#### [Brief]
Retype the following data exactly, but leave its pictures out.

Supplied data START

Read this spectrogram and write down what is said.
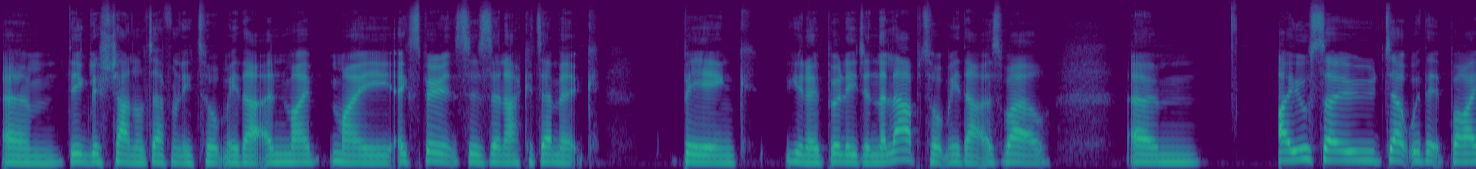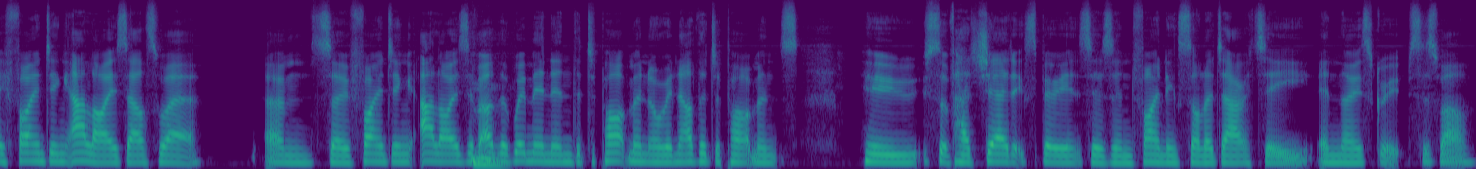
Um, the English Channel definitely taught me that, and my my experience as an academic, being you know bullied in the lab, taught me that as well. Um, I also dealt with it by finding allies elsewhere. Um, so finding allies of mm. other women in the department or in other departments who sort of had shared experiences and finding solidarity in those groups as well.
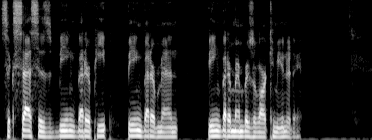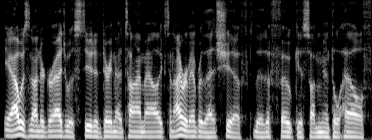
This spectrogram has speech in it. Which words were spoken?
success is being better people, being better men, being better members of our community. Yeah, I was an undergraduate student during that time, Alex, and I remember that shift, the, the focus on mental health.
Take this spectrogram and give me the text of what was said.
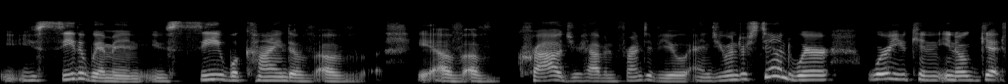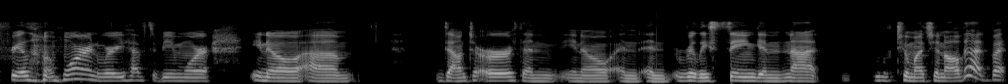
you see the women, you see what kind of of of of crowd you have in front of you and you understand where where you can you know get free a little more and where you have to be more you know um down to earth and you know and and really sing and not move too much and all that but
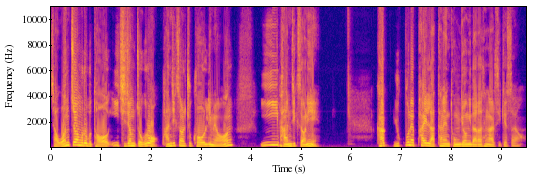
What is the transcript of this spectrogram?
자 원점으로부터 이 지점 쪽으로 반직선을 쭉 그어 올리면 이 반직선이 각 6분의 파일 나타낸 동경이다라 생각할 수 있겠어요.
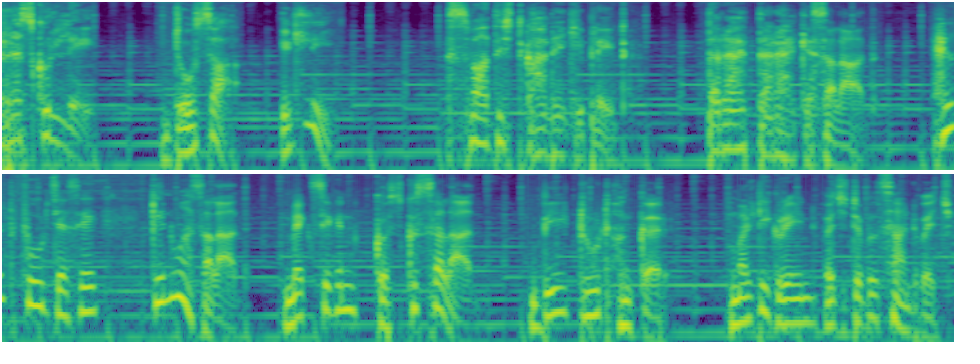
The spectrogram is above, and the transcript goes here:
रसगुल्ले, डोसा, इडली, स्वादिष्ट खाने की प्लेट तरह तरह के सलाद हेल्थ फ़ूड जैसे quinoa salad Mexican couscous salad beetroot हंकर मल्टीग्रेन वेजिटेबल सैंडविच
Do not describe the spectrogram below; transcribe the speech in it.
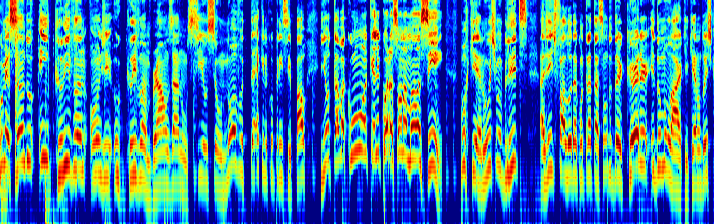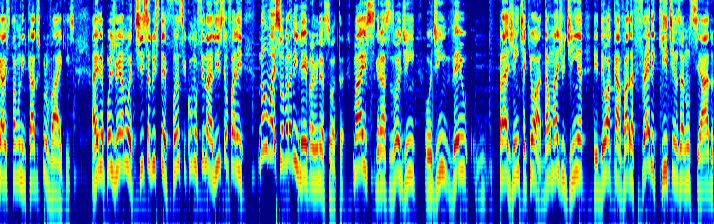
Começando em Cleveland, onde o Cleveland Browns anuncia o seu novo técnico principal e eu tava com aquele coração na mão assim. Porque no último Blitz a gente falou da contratação do Dirk Cutter e do Mulark, que eram dois caras que estavam linkados pro Vikings. Aí depois vem a notícia do Stefanski como finalista, eu falei, não vai sobrar ninguém para Minnesota. Mas graças ao Odin, Odin veio pra gente aqui, ó, dar uma ajudinha e deu a cavada Freddy Kitchens anunciado,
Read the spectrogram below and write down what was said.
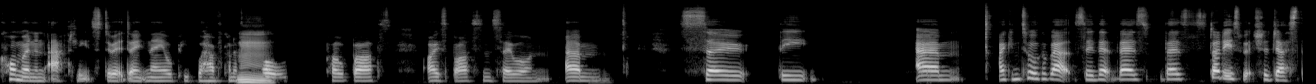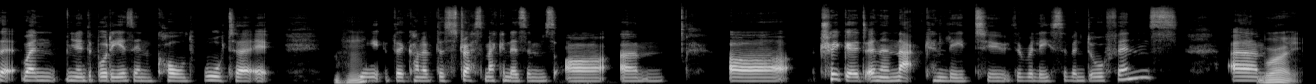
common and athletes do it, don't they? Or people have kind of mm. cold cold baths, ice baths, and so on. Um, mm. so the um I can talk about so that there's there's studies which suggest that when you know the body is in cold water, it mm-hmm. the, the kind of the stress mechanisms are um, are triggered, and then that can lead to the release of endorphins. Um, right.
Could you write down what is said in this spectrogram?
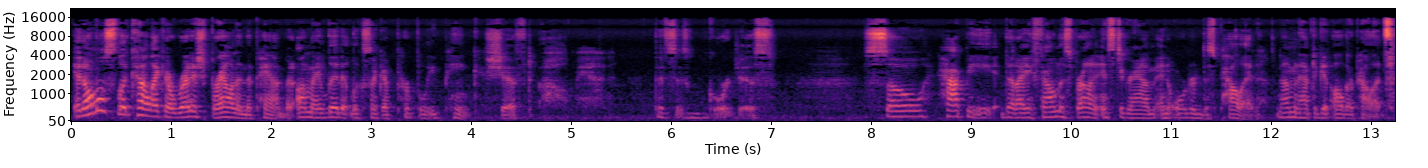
It almost looked kind of like a reddish brown in the pan, but on my lid, it looks like a purpley pink shift. Oh man, this is gorgeous so happy that I found this brand on Instagram and ordered this palette. Now I'm gonna have to get all their palettes.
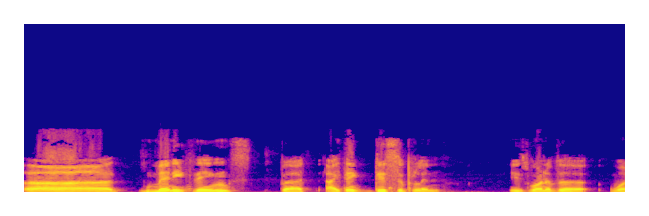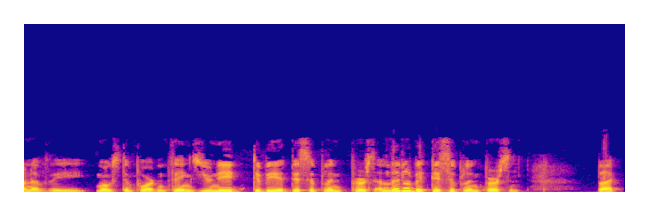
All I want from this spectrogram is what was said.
Uh, many things, but I think discipline is one of the one of the most important things. You need to be a disciplined person, a little bit disciplined person. But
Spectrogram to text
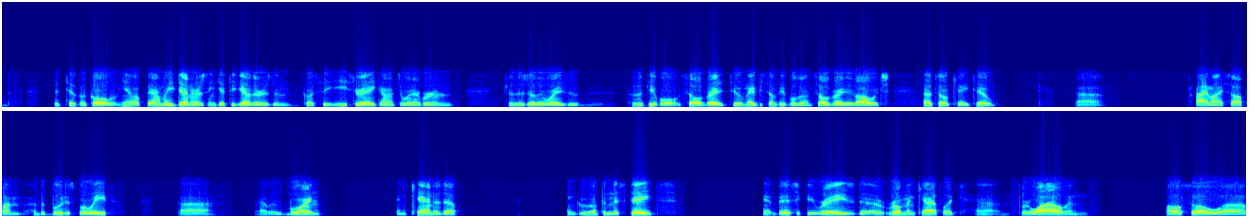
the typical, you know, family dinners and get-togethers, and of course the Easter egg hunts or whatever. And I'm sure there's other ways that other people celebrate it too. Maybe some people don't celebrate it at all, which that's okay too. Uh, I myself, I'm of the Buddhist belief. Uh, I was born in Canada and grew up in the States and basically raised uh, Roman Catholic uh, for a while and also uh,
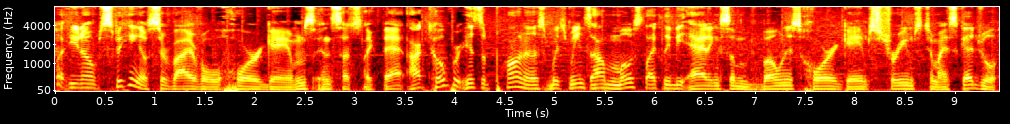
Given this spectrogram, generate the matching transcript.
But, you know, speaking of survival horror games and such like that, October is upon us, which means I'll most likely be adding some bonus horror game streams to my schedule.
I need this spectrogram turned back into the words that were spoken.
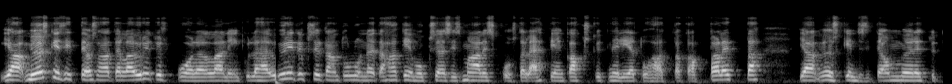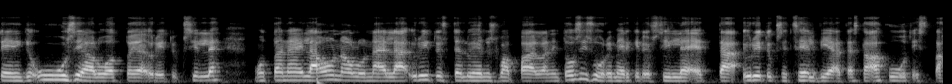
Ja myöskin sitten, jos ajatellaan yrityspuolella, niin kyllähän yrityksiltä on tullut näitä hakemuksia siis maaliskuusta lähtien 24 000 kappaletta. Ja myöskin sitten on myönnetty tietenkin uusia luottoja yrityksille, mutta näillä on ollut näillä yritysten lyhennysvapailla niin tosi suuri merkitys sille, että yritykset selviää tästä akuutista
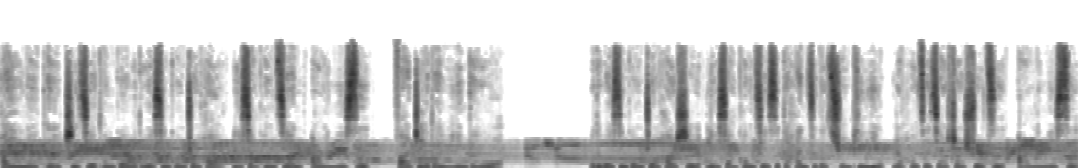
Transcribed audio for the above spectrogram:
欢迎你可以直接通过我的微信公众号“理想空间二零一四”发这一段语音给我。我的微信公众号是“理想空间”四个汉字的全拼音，然后再加上数字二零一四。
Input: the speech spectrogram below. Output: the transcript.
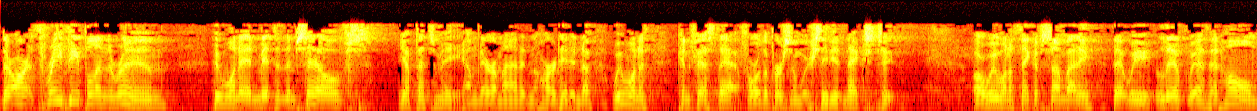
there aren't three people in the room who want to admit to themselves, yep, that's me. I'm narrow minded and hard headed. No, we want to confess that for the person we're seated next to. Or we want to think of somebody that we live with at home.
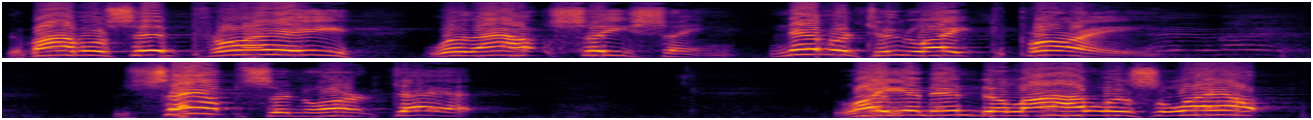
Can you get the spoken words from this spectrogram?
The Bible said, pray without ceasing. Never too late to pray. Samson learned that. Laying in Delilah's lap,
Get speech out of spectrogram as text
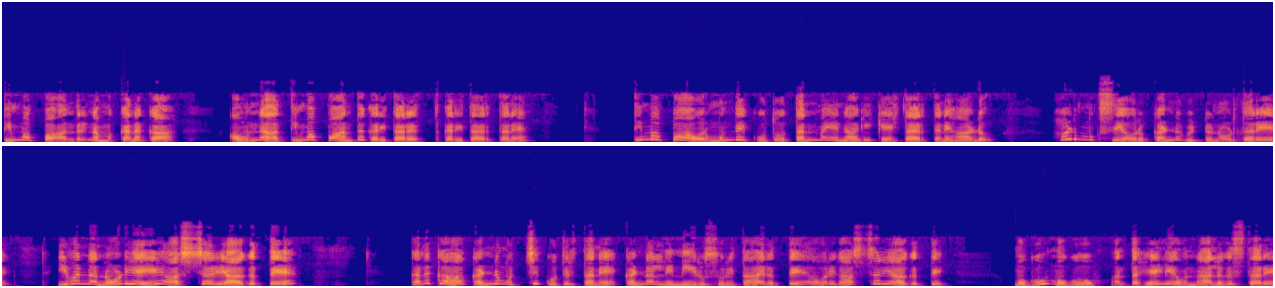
ತಿಮ್ಮಪ್ಪ ಅಂದ್ರೆ ನಮ್ಮ ಕನಕ, ಅವನ್ನ ತಿಮ್ಮಪ್ಪ ಅಂತ ಕರೀತಾರೆ, ಕರೀತಾ ಇರ್ತಾನೆ. ತಿಮ್ಮಪ್ಪ ಅವ್ರ ಮುಂದೆ ಕೂತು ತನ್ಮಯನಾಗಿ ಕೇಳ್ತಾ ಇರ್ತಾನೆ ಹಾಡು. ಹಾಡು ಮುಗಿಸಿ ಅವರು ಕಣ್ಣು ಬಿಟ್ಟು ನೋಡ್ತಾರೆ, ಇವನ್ನ ನೋಡಿಯೇ ಆಶ್ಚರ್ಯ ಆಗತ್ತೆ. ಕನಕ ಕಣ್ಣು ಮುಚ್ಚಿ ಕೂತಿರ್ತಾನೆ, ಕಣ್ಣಲ್ಲಿ ನೀರು ಸುರಿತಾ ಇರುತ್ತೆ, ಅವರಿಗೆ ಆಶ್ಚರ್ಯ ಆಗುತ್ತೆ. ಮಗು ಮಗು ಅಂತ ಹೇಳಿ ಅವನ್ನ ಅಲಗಿಸ್ತಾರೆ.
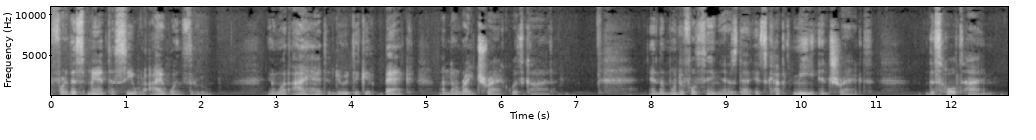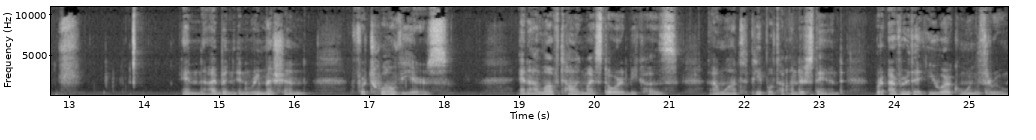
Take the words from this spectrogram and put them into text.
For this man to see what I went through and what I had to do to get back on the right track with God. And the wonderful thing is that it's kept me in track this whole time. And I've been in remission for 12 years. And I love telling my story because I want people to understand whatever that you are going through,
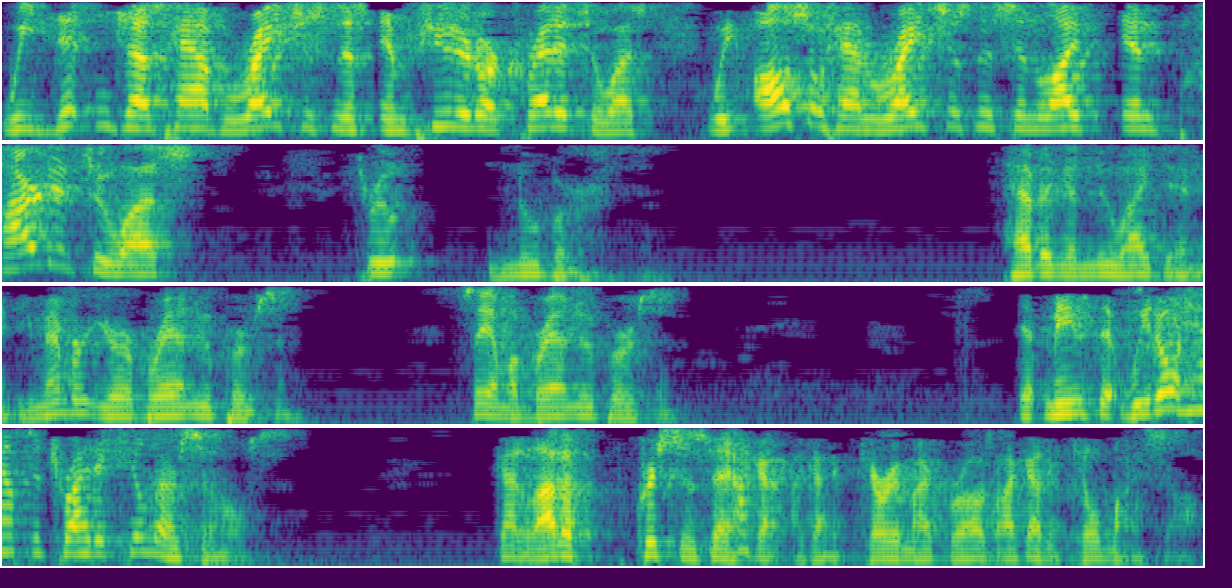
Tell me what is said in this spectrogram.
we didn't just have righteousness imputed or credited to us, we also had righteousness in life imparted to us through new birth. Having a new identity. Remember, you're a brand new person. Say, I'm a brand new person. It means that we don't have to try to kill ourselves. Got a lot of Christians saying, I got, I got to carry my cross. I got to kill myself.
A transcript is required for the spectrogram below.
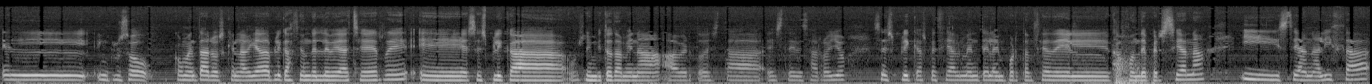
el, incluso comentaros que en la guía de aplicación del DBHR eh, se explica, os invito también a, ver todo esta, este desarrollo, se explica especialmente la importancia del cajón de persiana y se analiza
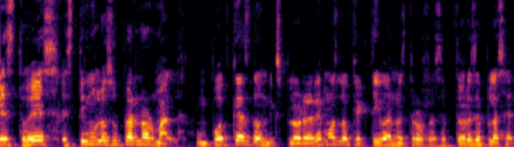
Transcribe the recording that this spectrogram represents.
Esto es Estímulo Supernormal, un podcast donde exploraremos lo que activa nuestros receptores de placer.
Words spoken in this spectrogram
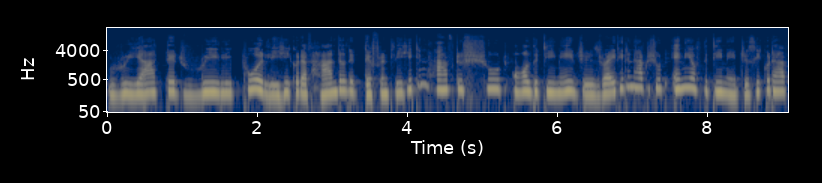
reacted really poorly. He could have handled it differently. He didn't have to shoot all the teenagers, right? He didn't have to shoot any of the teenagers. He could have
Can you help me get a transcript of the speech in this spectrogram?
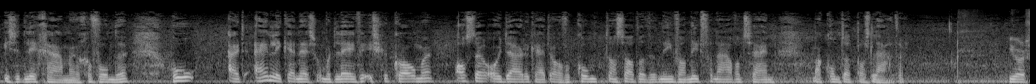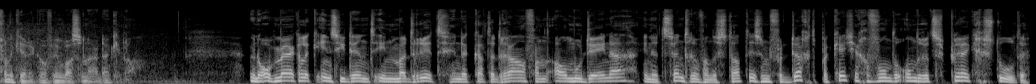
is het lichaam gevonden. Hoe uiteindelijk NS om het leven is gekomen, als daar ooit duidelijkheid over komt, dan zal dat in ieder geval niet vanavond zijn, maar komt dat pas later. Joris van der Kerkhof in Wassenaar, dankjewel. Een opmerkelijk incident in Madrid. In de kathedraal van Almudena, in het centrum van de stad... is een verdacht pakketje gevonden onder het spreekgestoelte.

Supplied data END

#### [Exercise response]
Read this spectrogram and write down what is said.
Um, the English Channel definitely taught me that, and my my experience as an academic, being you know bullied in the lab, taught me that as well. Um, I also dealt with it by finding allies elsewhere. Um, so finding allies of mm. other women in the department or in other departments who sort of had shared experiences and finding solidarity in those groups as well.
This spectrogram has speech in it. Which words were spoken?
success is being better people, being better men, being better members of our community. Yeah, I was an undergraduate student during that time, Alex, and I remember that shift, the, the focus on mental health.
Take this spectrogram and give me the text of what was said.
you see the women, you see what kind of of of of crowd you have in front of you and you understand where where you can you know get free a little more and where you have to be more you know um down to earth and you know and and really sing and not move too much and all that but
What is the transcript of this spectrogram?
자 원점으로부터 이 지점 쪽으로 반직선을 쭉 그어 올리면 이 반직선이 각 6분의 파일 나타낸 동경이다라 생각할 수 있겠어요.
The spectrogram is above, and the transcript goes here:
रसगुल्ले, डोसा, इडली, स्वादिष्ट खाने की प्लेट तरह तरह के सलाद हेल्थ फ़ूड जैसे quinoa salad Mexican couscous salad beetroot हंकर मल्टीग्रेन वेजिटेबल सैंडविच
Do not describe the spectrogram below; transcribe the speech in it.
Começando em Cleveland, onde o Cleveland Browns anuncia o seu novo técnico principal e eu tava com aquele coração na mão assim. Porque no último Blitz a gente falou da contratação do Dirk Cutter e do Mulark, que eram dois caras que estavam linkados pro Vikings. Aí depois vem a notícia do Stefanski como finalista, eu falei, não vai sobrar ninguém para Minnesota. Mas graças ao Odin, Odin veio pra gente aqui, ó, dar uma ajudinha e deu a cavada Freddy Kitchens anunciado,
Read the spectrogram below and write down what was said.
common and athletes do it, don't they? Or people have kind of mm. cold cold baths, ice baths, and so on. Um, mm. so the um I can talk about so that there's there's studies which suggest that when you know the body is in cold water, it mm-hmm. the, the kind of the stress mechanisms are um, are triggered, and then that can lead to the release of endorphins. Um, right.
Could you write down what is said in this spectrogram?
It almost looked kind of like a reddish brown in the pan, but on my lid, it looks like a purpley pink shift. Oh man, this is gorgeous so happy that I found this brand on Instagram and ordered this palette. Now I'm gonna have to get all their palettes.
All I want from this spectrogram is what was said.
Uh, many things, but I think discipline is one of the one of the most important things. You need to be a disciplined person, a little bit disciplined person. But
Spectrogram to text
the typical, you know, family dinners and get-togethers, and of course the Easter egg hunts or whatever. And I'm sure there's other ways that other people celebrate it too. Maybe some people don't celebrate it at all, which that's okay too. Uh, I myself, I'm of the Buddhist belief. Uh, I was born in Canada and grew up in the States and basically raised uh, Roman Catholic uh, for a while and also uh,
Given this spectrogram, generate the matching transcript.
But, you know, speaking of survival horror games and such like that, October is upon us, which means I'll most likely be adding some bonus horror game streams to my schedule.
I need this spectrogram turned back into the words that were spoken.
Ja myöskin sitten, jos ajatellaan yrityspuolella, niin kyllähän yrityksiltä on tullut näitä hakemuksia siis maaliskuusta lähtien 24 000 kappaletta. Ja myöskin sitten on myönnetty tietenkin uusia luottoja yrityksille, mutta näillä on ollut näillä yritysten lyhennysvapailla niin tosi suuri merkitys sille, että yritykset selviää tästä akuutista
Transcribed audio for the above spectrogram:
欢迎你可以直接通过我的微信公众号“理想空间二零一四”发这一段语音给我。我的微信公众号是“理想空间”四个汉字的全拼音，然后再加上数字二零一四。
Input: the speech spectrogram below. Output: the transcript.
there aren't three people in the room who want to admit to themselves, yep, that's me. I'm narrow minded and hard headed. No, we want to confess that for the person we're seated next to. Or we want to think of somebody that we live with at home.
Can you get the spoken words from this spectrogram?
The Bible said, pray without ceasing. Never too late to pray. Samson learned that. Laying in Delilah's lap,
Get speech out of spectrogram as text
ತಿಮ್ಮಪ್ಪ ಅಂದ್ರೆ ನಮ್ಮ ಕನಕ, ಅವನ್ನ ತಿಮ್ಮಪ್ಪ ಅಂತ ಕರೀತಾರೆ, ಕರೀತಾ ಇರ್ತಾನೆ. ತಿಮ್ಮಪ್ಪ ಅವ್ರ ಮುಂದೆ ಕೂತು ತನ್ಮಯನಾಗಿ ಕೇಳ್ತಾ ಇರ್ತಾನೆ ಹಾಡು. ಹಾಡು ಮುಗಿಸಿ ಅವರು ಕಣ್ಣು ಬಿಟ್ಟು ನೋಡ್ತಾರೆ, ಇವನ್ನ ನೋಡಿಯೇ ಆಶ್ಚರ್ಯ ಆಗತ್ತೆ. ಕನಕ ಕಣ್ಣು ಮುಚ್ಚಿ ಕೂತಿರ್ತಾನೆ, ಕಣ್ಣಲ್ಲಿ ನೀರು ಸುರಿತಾ ಇರುತ್ತೆ, ಅವರಿಗೆ ಆಶ್ಚರ್ಯ ಆಗುತ್ತೆ. ಮಗು ಮಗು ಅಂತ ಹೇಳಿ ಅವನ್ನ ಅಲಗಿಸ್ತಾರೆ.
Take the words from this spectrogram and put them into text.
For this man to see what I went through and what I had to do to get back on the right track with God. And the wonderful thing is that it's kept me in track this whole time. And I've been in remission for 12 years. And I love telling my story because I want people to understand whatever that you are going through,
Tell me what is said in this spectrogram.
we didn't just have righteousness imputed or credited to us, we also had righteousness in life imparted to us through new birth. Having a new identity. Remember, you're a brand new person. Say, I'm a brand new person. It means that we don't have to try to kill ourselves. Got a lot of Christians saying, I got, I got to carry my cross. I got to kill myself.
A transcript is required for the spectrogram below.
el, incluso comentaros que en la guía de aplicación del DBHR eh, se explica, os invito también a, ver todo esta, este desarrollo, se explica especialmente la importancia del cajón de persiana y se analiza
Transcribe the recording that this spectrogram represents.
Esto es Estímulo Supernormal, un podcast donde exploraremos lo que activa nuestros receptores de placer.
Words spoken in this spectrogram
reacted really poorly. He could have handled it differently. He didn't have to shoot all the teenagers, right? He didn't have to shoot any of the teenagers. He could have
Can you help me get a transcript of the speech in this spectrogram?
is het lichaam gevonden. Hoe uiteindelijk NS om het leven is gekomen, als daar ooit duidelijkheid over komt, dan zal dat in ieder geval niet vanavond zijn, maar komt dat pas later. Joris van der Kerkhof in Wassenaar, dankjewel. Een opmerkelijk incident in Madrid. In de kathedraal van Almudena, in het centrum van de stad... is een verdacht pakketje gevonden onder het spreekgestoelte.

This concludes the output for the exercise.